Stored data: Begin

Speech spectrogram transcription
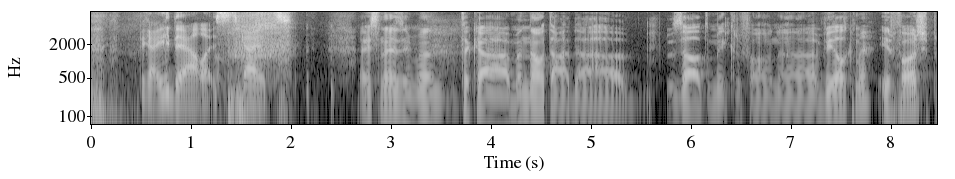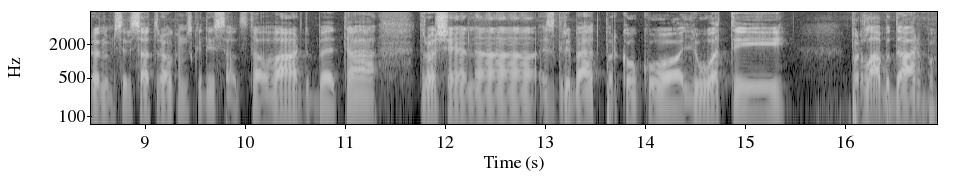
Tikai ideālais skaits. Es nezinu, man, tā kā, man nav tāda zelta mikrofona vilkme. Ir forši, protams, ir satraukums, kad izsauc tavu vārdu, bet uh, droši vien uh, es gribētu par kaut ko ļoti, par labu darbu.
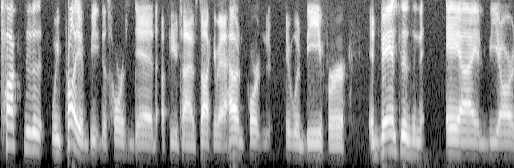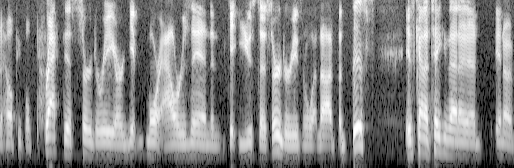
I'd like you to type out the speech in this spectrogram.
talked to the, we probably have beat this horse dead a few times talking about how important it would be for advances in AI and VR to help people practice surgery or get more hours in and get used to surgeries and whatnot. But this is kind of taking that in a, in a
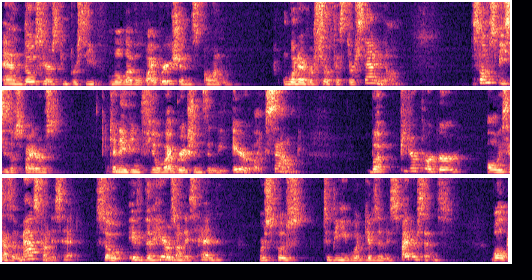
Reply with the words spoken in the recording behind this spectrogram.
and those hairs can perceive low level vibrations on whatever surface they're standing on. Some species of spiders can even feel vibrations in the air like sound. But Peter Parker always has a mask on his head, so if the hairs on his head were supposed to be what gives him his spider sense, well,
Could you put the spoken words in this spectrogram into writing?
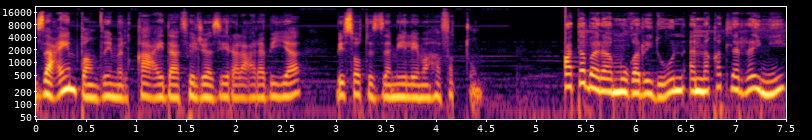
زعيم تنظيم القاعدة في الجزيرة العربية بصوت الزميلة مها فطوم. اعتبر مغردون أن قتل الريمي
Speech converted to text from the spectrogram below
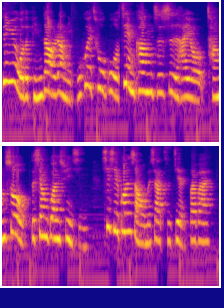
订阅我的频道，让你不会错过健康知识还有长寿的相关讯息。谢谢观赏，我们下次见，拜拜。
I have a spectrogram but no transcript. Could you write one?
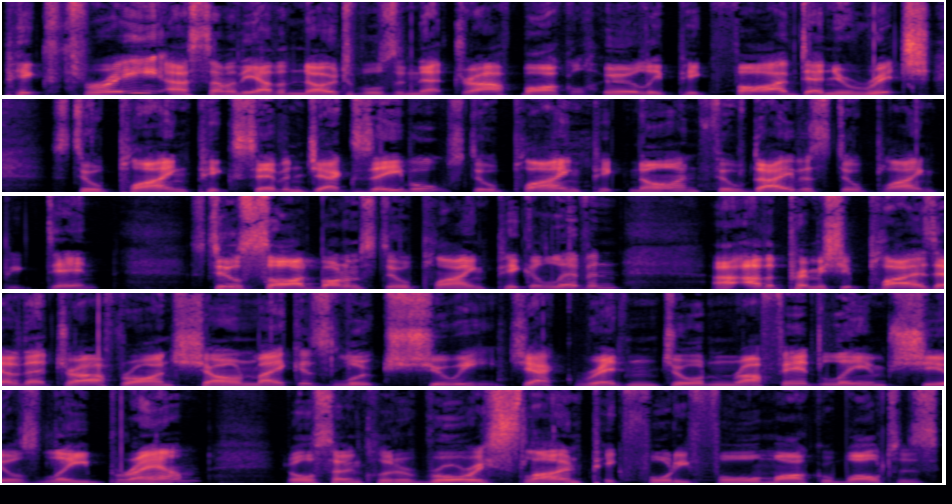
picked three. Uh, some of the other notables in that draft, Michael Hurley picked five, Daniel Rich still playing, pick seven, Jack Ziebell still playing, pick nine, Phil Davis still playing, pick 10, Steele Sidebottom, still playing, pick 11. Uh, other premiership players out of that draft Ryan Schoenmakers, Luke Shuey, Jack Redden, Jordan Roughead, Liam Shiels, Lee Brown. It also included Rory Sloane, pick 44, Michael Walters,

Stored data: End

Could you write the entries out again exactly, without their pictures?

Speech spectrogram transcription
Tikai ideālais skaits. Es nezinu, man, tā kā, man nav tāda zelta mikrofona vilkme. Ir forši, protams, ir satraukums, kad izsauc tavu vārdu, bet uh, droši vien uh, es gribētu par kaut ko ļoti, par labu darbu.
I'd like you to type out the speech in this spectrogram.
talked to the, we probably have beat this horse dead a few times talking about how important it would be for advances in AI and VR to help people practice surgery or get more hours in and get used to surgeries and whatnot. But this is kind of taking that in a, in a
Reply with the words spoken in the recording behind this spectrogram.
and those hairs can perceive low level vibrations on whatever surface they're standing on. Some species of spiders can even feel vibrations in the air like sound. But Peter Parker always has a mask on his head, so if the hairs on his head were supposed to be what gives him his spider sense, well,
Could you put the spoken words in this spectrogram into writing?
زعيم تنظيم القاعدة في الجزيرة العربية بصوت الزميلة مها فطوم. اعتبر مغردون أن قتل الريمي
Speech converted to text from the spectrogram below
订阅我的频道，让你不会错过健康知识还有长寿的相关讯息。谢谢观赏，我们下次见，拜拜。
I have a spectrogram but no transcript. Could you write one?
picked three. Uh, some of the other notables in that draft, Michael Hurley picked five, Daniel Rich still playing, pick seven, Jack Ziebell still playing, pick nine, Phil Davis still playing, pick 10, Steele Sidebottom, still playing, pick 11. Uh, other premiership players out of that draft Ryan Schoenmakers, Luke Shuey, Jack Redden, Jordan Roughead, Liam Shiels, Lee Brown. It also included Rory Sloane, pick 44, Michael Walters,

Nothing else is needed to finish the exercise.